The International Gemological Institute (IGI) is now issuing cut grades for loose fancy shape diamonds.
IGI’s reports for fancy shapes will still feature its standard polish and symmetry analysis, but will also include a grade assessing how cut quality influences the light behavior seen in fancy shapes. The cut grade will be offered at IGI’s 20 worldwide laboratories and will be optional for manufacturers for the next six months.
“Fancy shapes are more complex than round brilliants,” says IGI’s senior director of education, John Pollard. “The performance of a round can be predicted decisively if you know its performance. But with fancy shapes, you can’t predict light performance with proportions.”
Because of this, the IGI has developed a four-step system—explained here—that combines proportion requirements with visual assessment.
The first step uses IGI’s traditional grades for polish and symmetry. Fancy shape diamonds that receive very good or excellent on polish and symmetry become candidates for an overall excellent cut grade.
The second step involves proportions. “We can provide producers with a range of proportion qualifications that have been historically observed to provide the most positive beauty components,” Pollard says.
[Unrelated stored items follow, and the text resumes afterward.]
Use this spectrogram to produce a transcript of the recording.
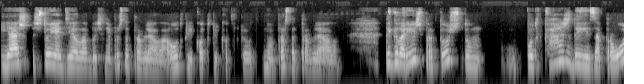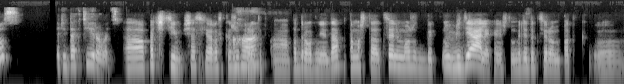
Я, что я делала обычно? Я просто отправляла отклик, отклик, отклик, ну, просто отправляла. Ты говоришь про то, что под каждый запрос редактировать? А, почти. Сейчас я расскажу ага. про это а, подробнее, да, потому что цель может быть, ну, в идеале, конечно, мы редактируем под э,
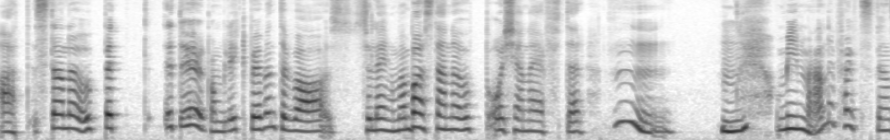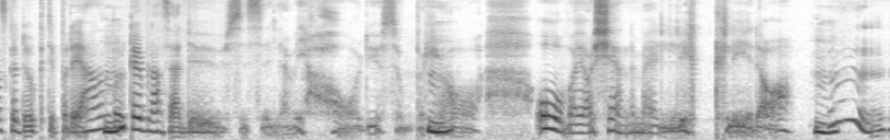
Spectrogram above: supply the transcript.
Att stanna upp ett, ett ögonblick, behöver inte vara så länge, men bara stanna upp och känna efter. Hmm, Mm. Och min man är faktiskt ganska duktig på det. Han mm. brukar ibland säga Du Cecilia, vi har det ju så bra. Mm. Åh, vad jag känner mig lycklig idag. Mm. mm.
The third step involves shape-specific requirements, such as a bow tie on an oval, marquise, and pear. In the princess, the chevrons in the pavilion must be even. Pears must have a rounded base and even shoulder.
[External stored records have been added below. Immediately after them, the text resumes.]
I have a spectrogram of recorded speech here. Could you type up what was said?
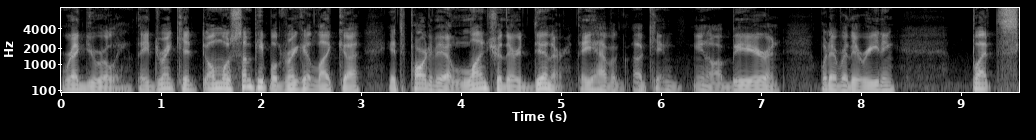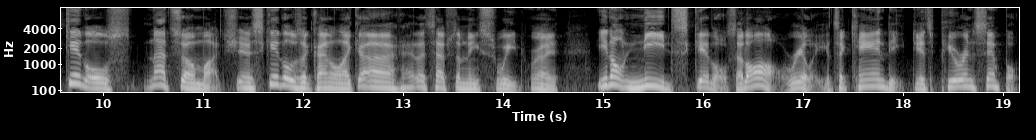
regularly. They drink it almost. Some people drink it like uh, it's part of their lunch or their dinner. They have a, a you know a beer and whatever they're eating. But Skittles, not so much. You know, Skittles are kind of like, ah, let's have something sweet, right? You don't need Skittles at all, really. It's a candy. It's pure and simple.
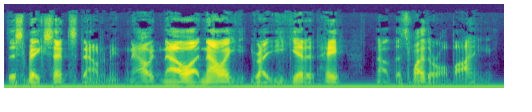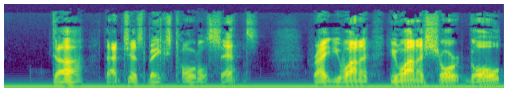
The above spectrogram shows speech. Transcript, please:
this makes sense now to me. Now, now, now, I right, you get it. Hey, now that's why they're all buying. Duh, that just makes total sense right? You want to you want a short gold,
Finally, there’s “light return grading.”
“This is not an assessment of fire or scintillation,” Pollard says. “It is an evaluation of fundamental light behavior, determining whether the diamond returns sufficient light to the viewer to be considered top of class or excellent for that shape.”
IGI is currently providing its “Guidelines for Excellent” to all producers.
For now, every diamond grading lab seems to be handling grading fancy shapes in different ways.